By Chad Karnes
Wall Street analysts’ votes are in. The S&P 500 will end the year around 1,952. Put your money in an index fund, sit back, and take in 6% this year. Easy, right?
If only investing were so simple. History shows us time and time again that there are good times to invest and bad times too. How can we distinguish between the two?
No Bears Among ‘Em
According to a MarketWatch survey of those ten Wall Street banks, on the high side J.P. Morgan (NYSE:JPM) sees the S&P at 2,075, a 12% potential gain by year end. On the low end of the estimates, Deutsche Bank (NYSE:DB) sees 1,850, a flat return from the recent close.

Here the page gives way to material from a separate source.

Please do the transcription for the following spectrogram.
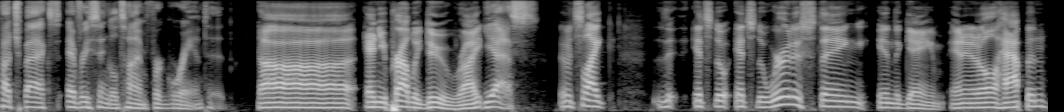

Almost every analyst has a different end of the year target price, but one thing they all have in common – in a sure sign of groupthink - is the expectation of higher market in 2014.
The chart below shows one of those Wall Street Bank’s estimates through time. Goldman Sachs (NYSE:GS) sees the S&P (NYSEARCA:SPY) at 1,900 by the end of the year and up to 2,100 by 2015 on the back of expected earnings growth.
But looking at the chart, one thing stands out. Like most market participants, Goldman’s price targets have lagged the market’s movements. They were bullish at the market’s peak in 2007 and bearish at the market’s bottom in 2009.
When the market is rising such as the mid-2000s and today, the bank keeps raising its estimates. At the market’s peak at 1,575 in 2007, Goldman expected a continued advance over 1,650. Then, when the markets fell 20% the bank finally reflected reality in their estimates, lowering them in 2008 as the market moved lower.
When the markets bottomed in March 2009, Goldman thought prices were going to continue lower, which they of course didn’t. They played catch up with their estimates throughout all of 2009 as the market rallied.
This is shown by the black line on the graph as their estimates are more a reflection of the past and recency bias than they are of the future, especially at key market turning points.
A Market that is Complacent is one that is Dangerous
Analysts use a lot of different data and tools to come up with estimates, expectations, etc. to balance risk and return expectations. For instance, although the analysts quoted above all expect the markets (NASDAQ:XIV) to end higher by next year, they also expect a “normal” 10% pullback at some point during the year, primarily because statistically it is long overdue.
If this is true, though, why not wait until that 10% pullback occurs before putting your money in the market? Wouldn't your reward potential would be over 16% instead of the 6% implied by their current estimates?
But when is the 10% pullback going to occur?
The chart below shows a tool I am using that other analysts likely aren’t or are choosing to ignore because it doesn’t support their conflicted interests of a rising market (NYSEARCA:SSO).
The chart below suggests conditions are ripe now for such a large pullback.
In an article I wrote on 1/13 just before the market fell 6% last month entitled “Rough Road Ahead for an Overly Bullish Stock Market”, I pointed to the above chart along with a few other indicators that were warning of extreme complacency in the market.
As can be seen, even though it is now one month later and the market has already recovered the 6% pullback last month, complacency still sits near all-time highs as the number of investors actually expecting a market decline (measured by those who own put options compared to call options) still resides at six year lows.
The chart shows that when this ratio bottoms (historically around 80% the number of puts to the number of calls) the market (NYSEARCA:SDS) has its largest pullbacks. After all when everyone is bullish, there are fewer bulls left to continue to push the market higher as well as less people to sell to. Eventually bulls dry up and price must decline to attract them again.
When this ratio spikes higher, it has identified the better opportunities to go long. But right now this indicator suggests investors are far from that opportunity.
Are you still sure buying stocks at these levels is the right course?
Disclosure: No positions